Whether you are budgeting for income received in advance or handling accruals and prepayments on the expense side, it is easy to manage in Calxa. It wants a little bit of setup, and there are a couple of ways of doing it, but you will get the results you want with minimal effort.



Forecasting of Grants and Lump Sum Payments

If you are not familiar with lump sum payments or any form of income received in advance, we can explain.

It is common in some industries, and particularly not-for-profit organisations, to receive income in lump sums that covers multiple periods. Incoming grants are such an example.

To accurately match this income to the associated expenditure, often the lump sum is allocated to a liability account. It is later journaled to an income account each month. The challenge then is to make sure this is reflected correctly in your cashflow forecast.

The same problem arises when you prepay an expense like insurance. Here, the annual payment is allocated to an asset account for prepaid expenses and then journaled to the Insurance expense account each month.



How to Handle Income Received in Advance in your Accounting Software

If you don’t already have one, create a liability account for Income in Advance. After that, create another account for Income Allocated. In order to correctly manage the cashflow implications of both the receipt and the monthly journal, we need to have separate accounts.

The Income in Advance account would normally have a GST/VAT tax code. In return, the Income Allocated should be a non-taxable code. To process the transactions follow these steps:

  1. Record the receipt of funds against the Income in Advance account
  2. Now, process the monthly journal to Income Allocated . Make sure to allocate the other side to the Income in Advance account.
  3. Finally, after the end of the financial year, or when the lump sum is fully allocated, you can enter a journal to clear these 2 accounts.


Forecasting Income Received in Advance in Calxa

In Calxa, there are a few ways of managing Income Received in Advance.

Cashflow Option 1

  1. Check the Cashflow Settings for each account. The Income in Advance account should be set to a profile that reflects your expected timing of the receipt after invoice. If this is in the same month, set it to Current and 100%. Both the Income Allocated and the corresponding Income account should have a cashflow type of None. This will exclude them from the cashflow forecast reports.
  2. Second, enter your budgets. For instance, in the Profit & Loss budget, enter the Income amount you will allocate each month. On the other hand, in the Balance Sheet budget use a formula to set the Income Allocated to the Income account times -1.
  3. Lastly, in the Income in Advance account, enter the lump sum(s) in the months you expect to invoice them.

That’s it! You’ll now have sensible figures in your monthly Profit and Loss type reports and in your Cashflow Forecasts. In the cashflow forecast, the receipt will show in the liability section in the month it is received.

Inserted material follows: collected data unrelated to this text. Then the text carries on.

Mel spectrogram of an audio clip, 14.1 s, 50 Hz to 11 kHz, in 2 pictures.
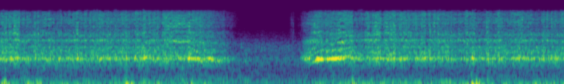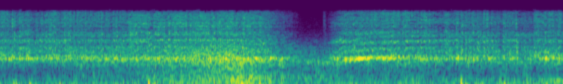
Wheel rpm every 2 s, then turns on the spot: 160, 80, 130, 160, 160, 80, 150.
none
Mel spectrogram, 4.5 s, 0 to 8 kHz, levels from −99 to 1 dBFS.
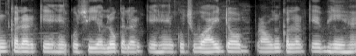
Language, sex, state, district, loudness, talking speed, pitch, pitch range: Hindi, female, Uttar Pradesh, Lalitpur, -17 LUFS, 215 wpm, 165 Hz, 160-170 Hz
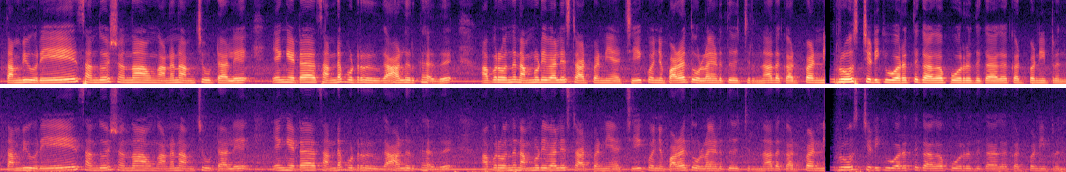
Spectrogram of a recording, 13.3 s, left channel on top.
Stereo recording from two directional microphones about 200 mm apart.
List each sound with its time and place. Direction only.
0.1 s a woman's voice: 30° left (ahead or behind)
10.5 s a woman's voice: 40° left (ahead or behind)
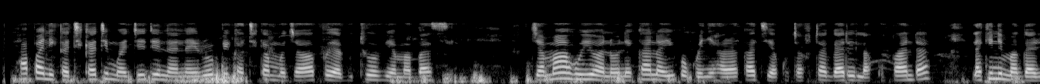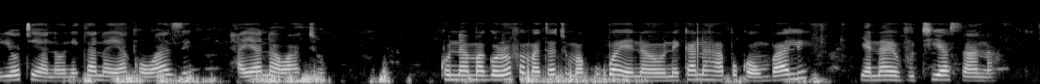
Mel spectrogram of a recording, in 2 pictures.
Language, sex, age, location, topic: Swahili, female, 36-49, Nairobi, government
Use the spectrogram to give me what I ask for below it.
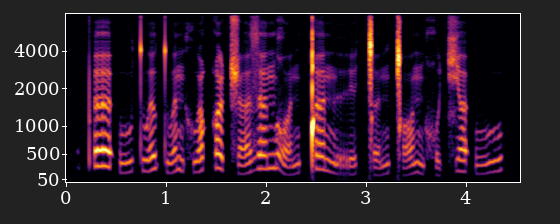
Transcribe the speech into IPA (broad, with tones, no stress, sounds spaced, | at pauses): pʼ ɜ˦ ʔ u˩˧ tʷ ɜ˨˥ tʷ ɐ˩˧˩ n x u˨˥ qʷ ɪ˦˨ ʈ͡ʂ ɐ˩˧ z ɐ˦ n ʁʷ ɐ˩˧ n ǃ ɐ˦˨ n r ɪ˩˧˩ ǀ ə˩˧ n ǀ ɔ˩˧˩ n χʷ ə˩ t͡ɕ ɐ˦ ʔ u˨˥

There will be no other related movements.


Cashflow Option 2

If you don’t want to add a new account to your accounting system for the Income Allocated, here’s another way to achieve the same effect:

  1. Budget in the income account for the amount you will allocate each month. In the liability account for Income Received in Advance, set the budget using a formula. Set this as the income account times -1. This is because the movement is the opposite direction. Now, override this formula in the months you expect to receive the income with the net of the receipt and the monthly allocation.
  2. Use an Account Tree to create a header account for the income received and set it as summary only. Meaning, this will only ever show as one line. Drag the income account onto that header and the liability account. This header line will then show the net movement (the receipt) each month, not the allocation.

With this option, you would have both accounts set to the same cashflow type,. Quite likely, this will probably be Profile and 100% current. You should also set the tax code to the same type on both accounts as well, so that the tax is offset except in the payment month.


Budget Options for Income Received in Advance

We’ve shown you 2 ways to solve this challenge. Once you understand the principles involved, it’s easy to apply them to any situation. Use these options where you accrue or prepay expenses or the timing of receipts are different to the accrual of income.